GROWTHS. To the Editor of THE LANCET. attention has been drawn to a letter which SIR,-My appeared in THE LANCET of Jan. 6th under the above title by Dr. F. L. de Verteuil, Surgeon, R.N. (retired), who, in referring to the different theories that have been advanced on the essential therapeutics of such radio-active agencies as radium and the X rays, ascribes priority in regard to one of them to Mr. Deane Butcher-namely, that of the induction of auto-vaccination by the X rays, as revealed by a series of independent estimations of the opsonic index against the particular pathogenic micro-organism concerned in those infectious maladies in which the lymphatic glands become


LOCAL REACTION IN TUBERCULIN TREATMENT. To the Editor of THE LANCET. SiR,-In THE LANCET of Dec. 30th, 1911, Dr. E. E. Prest contributes a letter on Some Points in the Treatment of Pulmonary Tuberculosis. Dr. Prest states he noticed "that cases in which there is a well-marked local reaction to an injection of tuberculin have relatively a favourable prognosis." With reference to this statement, it is noteworthy that as long ago as 1897 Dr. Carl Spengler, of Davos, emphasised the high importance of local reactions in the administration of tuberculin.
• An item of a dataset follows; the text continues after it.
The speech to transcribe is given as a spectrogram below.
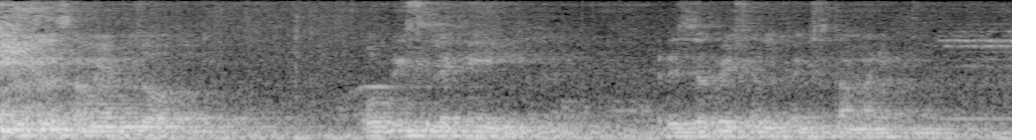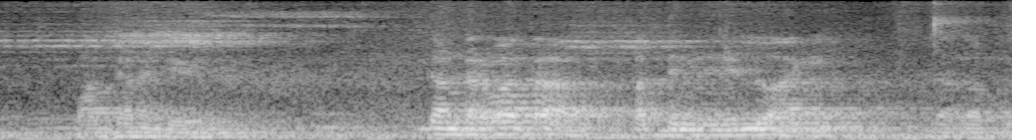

He showed that the bactericidal action, indirectly induced by tuberculin, varies with the intensity of the local reactions. Further, from his extensive researches he pointed out that the intensity of the local reaction at the seat of injection corresponds with the intensity of the local reaction at the foci of disease. (See Carl Spengler’s article, " Über Tuberkulinbehandlung," published in 1897 by F. Schuler, Chur.) Obviously, the intensity of the local reactions must be carefully regulated. When Carl Spengler in 1904 introduced the use of tuberculin derived from bovine tubercle bacilli, the importance of local reactions became even more evident. Without attention to these the wrong kind of tuberculin must often be used. Of course many cases are unsuitable for tuberculin